## DATA RECORDS:

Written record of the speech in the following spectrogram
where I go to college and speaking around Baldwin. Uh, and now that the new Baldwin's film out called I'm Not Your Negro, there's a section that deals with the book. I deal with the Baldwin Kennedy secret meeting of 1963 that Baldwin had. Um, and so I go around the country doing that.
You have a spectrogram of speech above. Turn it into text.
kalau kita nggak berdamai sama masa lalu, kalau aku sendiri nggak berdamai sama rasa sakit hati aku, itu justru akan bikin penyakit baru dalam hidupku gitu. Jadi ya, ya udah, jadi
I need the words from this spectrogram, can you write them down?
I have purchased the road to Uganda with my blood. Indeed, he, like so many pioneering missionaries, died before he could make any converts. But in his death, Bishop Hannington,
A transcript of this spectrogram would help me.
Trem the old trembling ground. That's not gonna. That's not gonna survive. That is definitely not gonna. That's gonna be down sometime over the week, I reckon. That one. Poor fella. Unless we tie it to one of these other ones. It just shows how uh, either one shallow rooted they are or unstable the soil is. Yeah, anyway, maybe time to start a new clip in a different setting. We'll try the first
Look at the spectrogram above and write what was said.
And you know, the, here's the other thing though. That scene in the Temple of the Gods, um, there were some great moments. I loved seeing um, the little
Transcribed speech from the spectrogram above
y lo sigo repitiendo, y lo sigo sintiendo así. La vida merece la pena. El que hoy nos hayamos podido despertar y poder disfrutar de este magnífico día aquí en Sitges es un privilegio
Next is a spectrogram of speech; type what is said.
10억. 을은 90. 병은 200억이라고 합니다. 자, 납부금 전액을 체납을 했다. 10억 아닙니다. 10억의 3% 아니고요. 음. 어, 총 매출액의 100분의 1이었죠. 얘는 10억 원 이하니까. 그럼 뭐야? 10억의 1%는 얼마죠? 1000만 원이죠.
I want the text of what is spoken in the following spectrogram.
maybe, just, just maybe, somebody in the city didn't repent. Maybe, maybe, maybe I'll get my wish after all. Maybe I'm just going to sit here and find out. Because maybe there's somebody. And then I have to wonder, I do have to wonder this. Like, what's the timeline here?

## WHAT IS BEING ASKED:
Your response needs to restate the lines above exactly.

## ANSWER SPACE:
Written record of the speech in the following spectrogram
where I go to college and speaking around Baldwin. Uh, and now that the new Baldwin's film out called I'm Not Your Negro, there's a section that deals with the book. I deal with the Baldwin Kennedy secret meeting of 1963 that Baldwin had. Um, and so I go around the country doing that.
You have a spectrogram of speech above. Turn it into text.
kalau kita nggak berdamai sama masa lalu, kalau aku sendiri nggak berdamai sama rasa sakit hati aku, itu justru akan bikin penyakit baru dalam hidupku gitu. Jadi ya, ya udah, jadi
I need the words from this spectrogram, can you write them down?
I have purchased the road to Uganda with my blood. Indeed, he, like so many pioneering missionaries, died before he could make any converts. But in his death, Bishop Hannington,
A transcript of this spectrogram would help me.
Trem the old trembling ground. That's not gonna. That's not gonna survive. That is definitely not gonna. That's gonna be down sometime over the week, I reckon. That one. Poor fella. Unless we tie it to one of these other ones. It just shows how uh, either one shallow rooted they are or unstable the soil is. Yeah, anyway, maybe time to start a new clip in a different setting. We'll try the first
Look at the spectrogram above and write what was said.
And you know, the, here's the other thing though. That scene in the Temple of the Gods, um, there were some great moments. I loved seeing um, the little
Transcribed speech from the spectrogram above
y lo sigo repitiendo, y lo sigo sintiendo así. La vida merece la pena. El que hoy nos hayamos podido despertar y poder disfrutar de este magnífico día aquí en Sitges es un privilegio
Next is a spectrogram of speech; type what is said.
10억. 을은 90. 병은 200억이라고 합니다. 자, 납부금 전액을 체납을 했다. 10억 아닙니다. 10억의 3% 아니고요. 음. 어, 총 매출액의 100분의 1이었죠. 얘는 10억 원 이하니까. 그럼 뭐야? 10억의 1%는 얼마죠? 1000만 원이죠.
I want the text of what is spoken in the following spectrogram.
maybe, just, just maybe, somebody in the city didn't repent. Maybe, maybe, maybe I'll get my wish after all. Maybe I'm just going to sit here and find out. Because maybe there's somebody. And then I have to wonder, I do have to wonder this. Like, what's the timeline here?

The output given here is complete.